Set down a faithful copy of every record below, with no images.

Dataset excerpts
- Opening Delimiter -
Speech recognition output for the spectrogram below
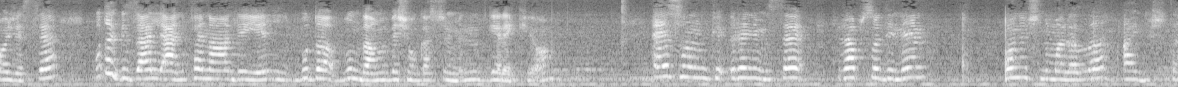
ojesi. Bu da güzel yani fena değil. Bu da bundan 5-10 kat sürmeniz gerekiyor. En sonki ürünüm ise Rhapsody'nin 13 numaralı ay düştü.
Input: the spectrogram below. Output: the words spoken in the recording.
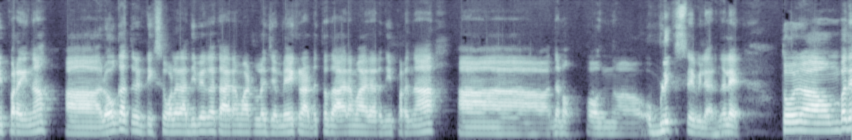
ഈ പറയുന്ന ലോക അത്ലറ്റിക്സ് വളരെ അതിവേഗ താരമായിട്ടുള്ള ജമൈക്കയുടെ അടുത്ത താരമാരായിരുന്നു ഈ പറയുന്ന എന്താണോ ഒബ്ലിക് സേവിലായിരുന്നു അല്ലെ? ഒമ്പത്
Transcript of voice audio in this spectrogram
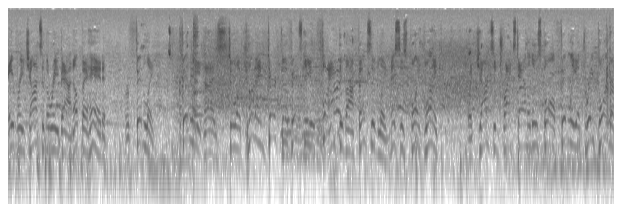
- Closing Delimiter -
:: Result of the exercise ::
Speech recognition output for the spectrogram below
ojesi. Bu da güzel yani fena değil. Bu da bundan 5-10 kat sürmeniz gerekiyor. En sonki ürünüm ise Rhapsody'nin 13 numaralı ay düştü.
Input: the spectrogram below. Output: the words spoken in the recording.
ഈ പറയുന്ന ലോക അത്ലറ്റിക്സ് വളരെ അതിവേഗ താരമായിട്ടുള്ള ജമൈക്കയുടെ അടുത്ത താരമാരായിരുന്നു ഈ പറയുന്ന എന്താണോ ഒബ്ലിക് സേവിലായിരുന്നു അല്ലെ? ഒമ്പത്
Transcript of voice audio in this spectrogram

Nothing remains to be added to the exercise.